Hypertensive Kidney Disease - Causes, Symptoms, Diagnosis and Prevention

Hypertensive Kidney Disease

Dr.Suryanarayan Mandal profile Authored by Dr.Suryanarayan Mandal on 10 Apr 2014 - 17:09.

Hypertension or high blood pressure is one of the leading causes of Kidney disease and may lead to end stage renal disease if blood pressure is not controlled. Kidney diseases which can lead to hypertension are due to glomerulonephritis and renovascular disease (caused by significant obstruction in the flow of blood to kidney) . On the other hand essential hypertension or secondary hypertension can affect kidneys as target organ damage. Hypertension causes damage to the blood vessels and the filters disrupting the normal functioning of the kidneys affecting the excretion of waste material from the body.  The presentation of hypertensive kidney disease can be in form of acute kidney disease, rapidly progressive renal failure, or ischemic nephropathy.

There are many causes of hypertensive kidney diseases like essential hypertension(or idiopathic), renovascular (significant obstruction in the flow of blood to kidney)hypertension and endocrine causes of hypertension (like excessive  secretion of  hormones  like aldosterone, adrenaline, noradrenaline, corticosteroids etc. in our body)

Symptomatology consists of non-specific symptoms like headache, visual blurring, chest pain etc. Patients can have bland urine sediment, subnephrotic or nephritic proteinuria, high blood urea and serum creatinine, normal or small sized kidney and nephrosclerosis on kidney biopsy.

In the early stages of kidney disease there are no significant symptoms, however, a measure of GFR (glomerular filtration rate), creatinine (waste product) and protein in urine helps diagnosis of kidney damage.

Some patients will have leg swelling, low hemoglobin, loss of appetite, nausea and vomiting etc as damage to the kidney can result in accumulation of waste products in blood that will interfere with normal functioning of  our body systems.

One can suspect hypertensive kidney disease in the presence of hypertension,poor control of blood pressure, eye damage and cardiomagaly.  Diagnosis can be confirmed by kidney biopsy and also glomerular filtration rate, creatinine and protein in the urine.
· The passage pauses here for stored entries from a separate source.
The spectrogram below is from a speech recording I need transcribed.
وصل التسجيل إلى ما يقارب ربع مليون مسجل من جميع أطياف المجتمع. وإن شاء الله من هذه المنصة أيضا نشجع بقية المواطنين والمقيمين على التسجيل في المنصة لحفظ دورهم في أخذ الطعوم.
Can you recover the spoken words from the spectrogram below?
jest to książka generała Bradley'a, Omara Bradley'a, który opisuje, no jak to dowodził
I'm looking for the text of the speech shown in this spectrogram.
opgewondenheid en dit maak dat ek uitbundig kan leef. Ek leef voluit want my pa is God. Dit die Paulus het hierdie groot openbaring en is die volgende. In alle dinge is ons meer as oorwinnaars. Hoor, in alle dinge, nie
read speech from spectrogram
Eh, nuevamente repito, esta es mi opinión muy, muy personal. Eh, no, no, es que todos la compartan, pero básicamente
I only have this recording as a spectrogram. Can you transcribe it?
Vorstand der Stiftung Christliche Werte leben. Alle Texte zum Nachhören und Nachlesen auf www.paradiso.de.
African-American patients show more marked elevations in blood pressure. Diabetics are more prone to develop hypertensive kidney disease, over-weight and leading a sedentary lifestyle, poor diet and alcohol are some of the causes for developing high blood pressure and thereby damage to the kidney.  When systolic and diastolic blood pressures are more than 140/90 mmHg  it indicates high blood pressure. The normal reading should be 120/80 mm Hg mmHg .Blood pressure varies according to age and sex of an individual.

Proper control of blood pressure with anti-hypertensive agents like Angiotensine converting enzyme or Angiotensine receptor blocker in addition to other drugs can help.
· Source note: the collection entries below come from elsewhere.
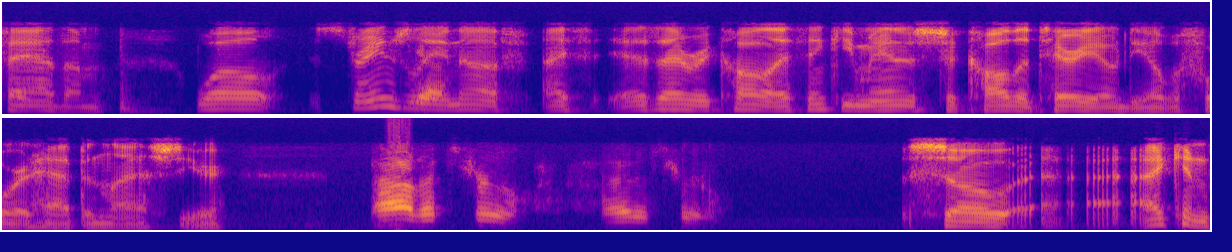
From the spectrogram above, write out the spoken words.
fathom. Well, strangely Yeah. enough, I as I recall, I think you managed to call the Theriot deal before it happened last year. Ah, that's true. That is true. So I can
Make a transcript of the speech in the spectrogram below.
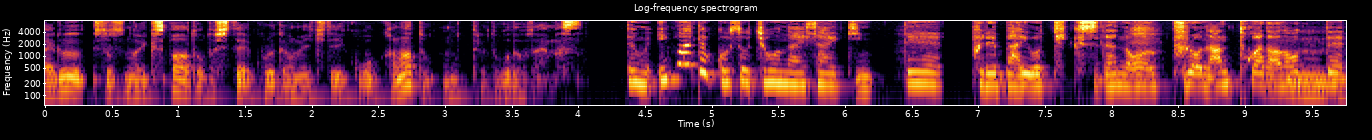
える一つのエキスパートとしてこれからも生きていこうかなと思っているところでございます。でも今でこそ腸内細菌ってプレバイオティクスだの、プロなんとかだのって、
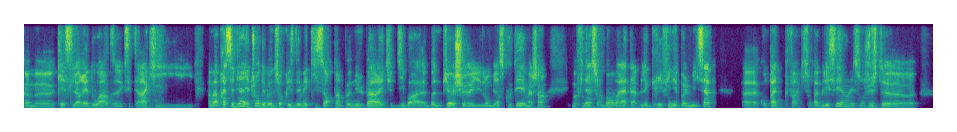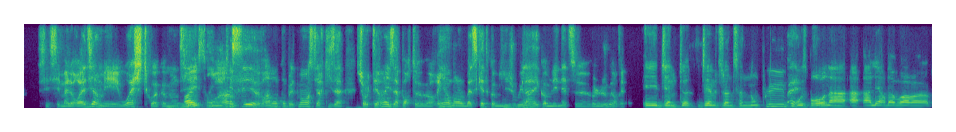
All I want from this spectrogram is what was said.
comme euh, Kessler Edwards, etc. Qui... Ah, mais après, c'est bien, il y a toujours des bonnes surprises, des mecs qui sortent un peu de nulle part et tu te dis, bah, bonne pioche, euh, ils l'ont bien scouté et machin. Mais au final, sur le banc, voilà, tu as Blake Griffin et Paul Millsap euh, qui ne sont pas blessés, hein, ils sont juste. c'est malheureux à dire, mais washed, quoi, comme on dit. ils sont rincés vraiment complètement. C'est-à-dire qu'ils sur le terrain, ils apportent rien dans le basket comme il est joué là et comme les Nets veulent le jouer, en fait. Et James, James Johnson non plus. Bruce Brown a, a l'air d'avoir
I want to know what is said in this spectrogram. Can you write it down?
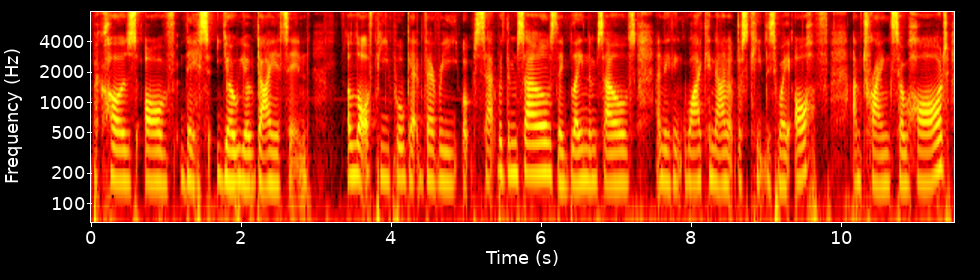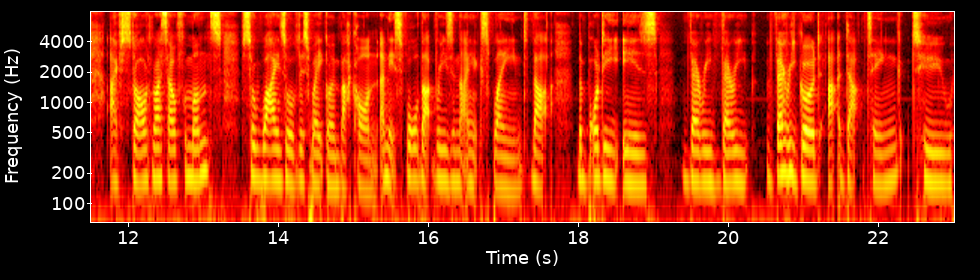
because of this yo yo dieting a lot of people get very upset with themselves. They blame themselves and they think, why can I not just keep this weight off? I'm trying so hard. I've starved myself for months. So why is all this weight going back on? And it's for that reason that I explained that the body is very, very, very good at adapting to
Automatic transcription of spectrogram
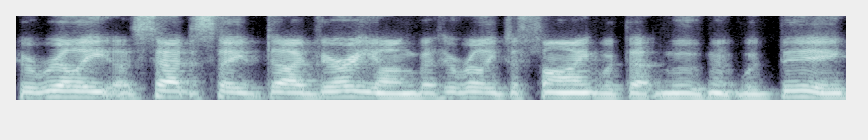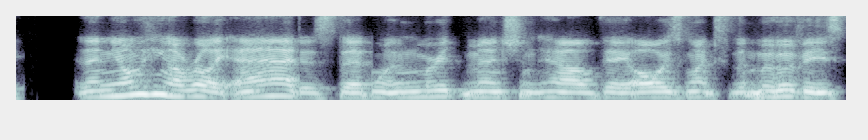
who really, uh, sad to say, died very young, but who really defined what that movement would be. And then the only thing I'll really add is that when Marie mentioned how they always went to the movies,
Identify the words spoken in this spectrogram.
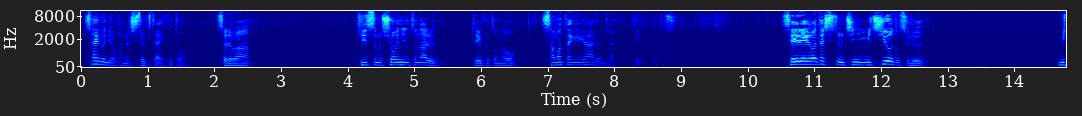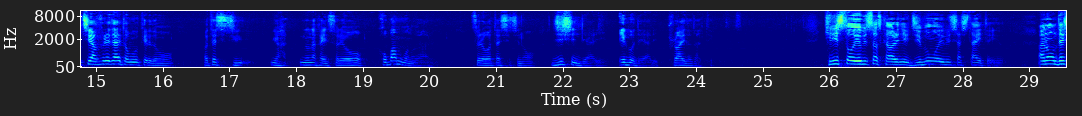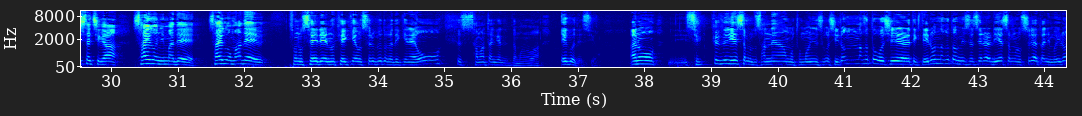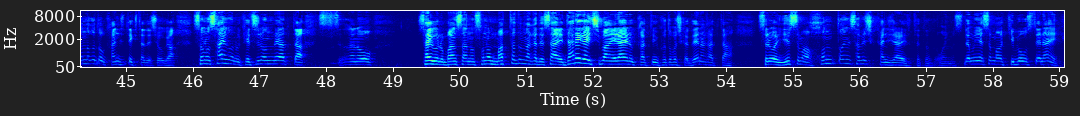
最後にお話ししておきたいこと。それはキリストの証人となるということの妨げがあるんだということです。精霊が私たちのうちに満ちようとする満ち溢れたいと思うけれども私たちの中にそれを拒むものがある。それは私たちの自身でありエゴでありプライドだということです。キリストを呼びさす代わりに自分を呼びさせたいという。あの弟子たちが最後にまで最後までその精霊の経験をすることができない大きく妨げてたものはエゴですよ。あのせっかくイエス様と3年半も共に過ごしいろんなことを教えられてきていろんなことを見させられるイエス様の姿にもいろんなことを感じてきたでしょうがその最後の結論であったあの最後の晩餐のその真っ只中でさえ誰が一番偉いのかという言葉しか出なかった。それはイエス様は本当に寂しく感じられてたと思います。でもイエス様は希望を捨てない。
Effective treatment of the hypertension usually slows progression of renal injury. It is not clear whether ACE inhibitors and angiotensin II receptor blockers are also protective in patients with benign nephrosclerosis without proteinuria.

Also eating iodine salt diet, fresh vegetables along with physical aerobic exercises can help in controlling blood pressure and maintaining a healthy fit self.

*Disclaimer This is not medical advice. The content is for educational purposes only. Please contact your doctor for any health care issues.